“It’s a small group and we managed to get some sewing machines to help our young Tongan women to learn how to sew and make handicrafts,” she recalls.
Word of their craft skills quickly spread as did its popularity. Mothers were bringing their children to do crafts, including the weaving of fine pandanus mats. With facilitators, male members of the community were taught how to read with their children. Many stories were shared and family bonds strengthened.
“We discuss many issues, providing opportunities for those present, with facilitators at hand,” she says.
“It became quite emotional and moving. Another positive aspect was providing healthier lifestyle for our people. It was great that so many of our members were on board. It enabled us to take on initiatives like the Biggest Loser challenge, which lasted for 15 weeks. It steadily grew when more parents joined, which further boosted the project and strengthened our bond as a community and all of our individual families,” she says.
“The initiative also provided the motivation to cut out fizzy drinks altogether, encouraging our community to drink water instead. That also made a difference for the better by saving money and boosting their health as well.”
There are approximately 300 Tongans living in South Canterbury, a region that’s growing with more, due to work in the primary industries and Pacific rugby players joining provincial teams.
The motto for the Tongan Society South Canterbury is:
“Bringing our communities together, both Tongan and non-Tongan, within South Canterbury, celebrating our Tongan community's successes, being strong in Tongan culture while navigating the waves of living in Aotearoa New Zealand, and empowering through education, learning and support in a safe and comfortable space.”

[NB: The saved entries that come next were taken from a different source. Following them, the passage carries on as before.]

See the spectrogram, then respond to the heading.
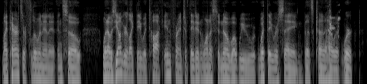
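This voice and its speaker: A man's voice: on the low side, little pitch movement, brisk, a bit bright, slight background noise. A man from Maine hosting an interview, friendly and rambling with many ums and restarts. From Maine, USA. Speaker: podcast host. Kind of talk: casual interview.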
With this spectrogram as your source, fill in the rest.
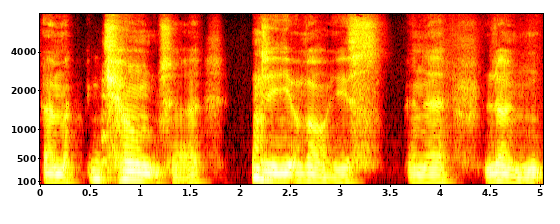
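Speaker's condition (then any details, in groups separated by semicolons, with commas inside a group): Down syndrome; from birth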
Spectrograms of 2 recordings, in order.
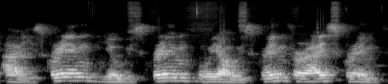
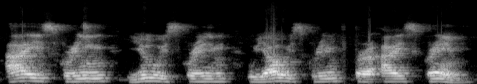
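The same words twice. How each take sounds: First: Said in the usual way. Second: I scream, you scream said slowly, word by word; a slow practice read of the twister; slow tongue twister. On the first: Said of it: "vai treinar". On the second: Shown as a demonstration. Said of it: "Essa frase".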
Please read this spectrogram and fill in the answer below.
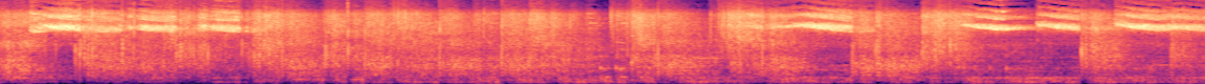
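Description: Strings of firecrackers crackling rapidly and without a break, with short, high, falling squeals coming back again and again over the top.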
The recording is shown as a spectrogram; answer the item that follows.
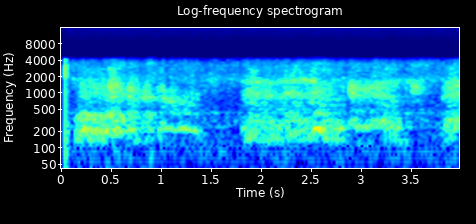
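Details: Dogs at play or squabbling, low rumbling growls with bursts of harsher snarling, continuous through the stretch with short pauses, no other sounds clearly present.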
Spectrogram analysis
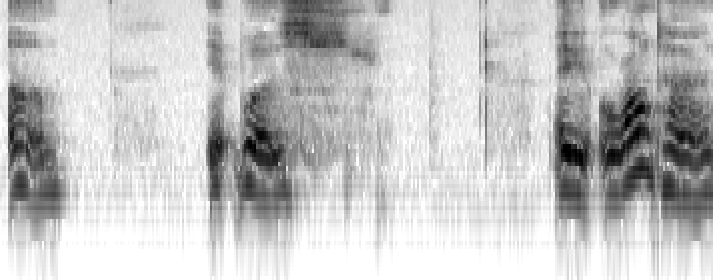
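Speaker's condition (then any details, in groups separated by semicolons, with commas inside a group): Cerebral palsy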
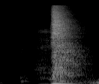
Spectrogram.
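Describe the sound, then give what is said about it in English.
A single sharp sneeze bursts out, preceded by a brief breathy intake and trailing off in a hissy exhale, with no talking around it. “Bless you.”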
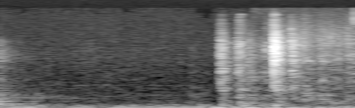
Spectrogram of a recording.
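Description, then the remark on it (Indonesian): Partway through, an elevator door slides open at the ground floor: a short run of soft, breathy whooshing and rattling bursts rising over a steady low hum, fairly quiet. “Ia hanya menatap Rafa sampai pintu lift terbuka di lantai dasar.”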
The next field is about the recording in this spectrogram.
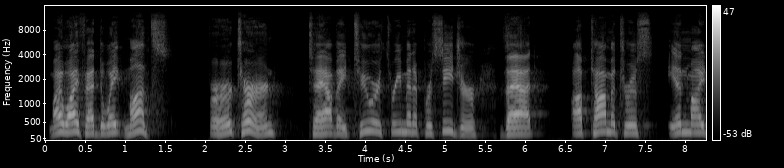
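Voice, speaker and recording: A male state lawmaker addresses the chamber in debate. His voice is fairly high for a man, clean and resonant. He phrases things plainly, with some hesitation. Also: a bit bright. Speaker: state legislator. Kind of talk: floor debate speech. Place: legislative chamber.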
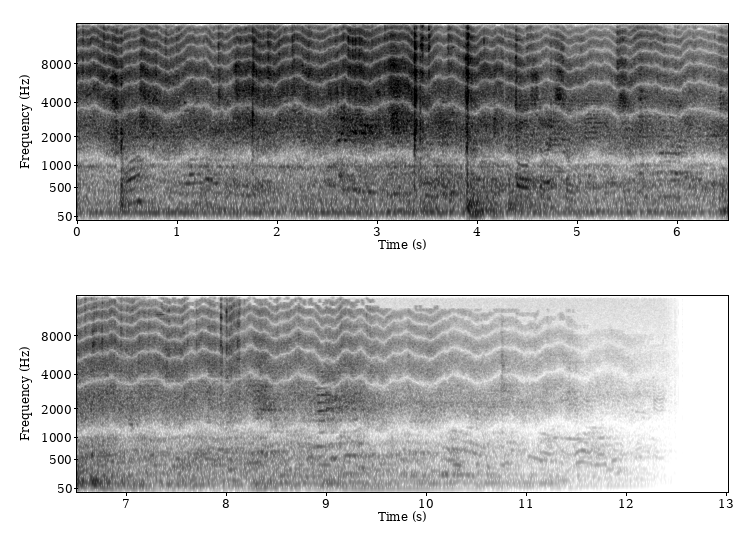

The training is based on the Nga Vaka o Kaiga Tapu's Tongan conceptual framework, Fofola e fala ka e talanoa e kainga (laying out the mat for families to dialogue), which is a metaphor for Tongan culture and values on foundation of faith-based principles. It is supported by MSD Community, Capability & Resilience Fund CCRF.
For more information on the Nga Vaka o Kaiga Tapu's conceptual frameworks click HERE
Shared Pacific values underpin Pasefika Proud
Our vision and approach are underpinned by the following shared Pacific values, which help to nurture and sustain family and community wellbeing. They are protective factors for Pacific peoples: LOVE | FAMILY | COLLECTIVE | RESPECT | SPIRITUALITY | RECIPROCITY.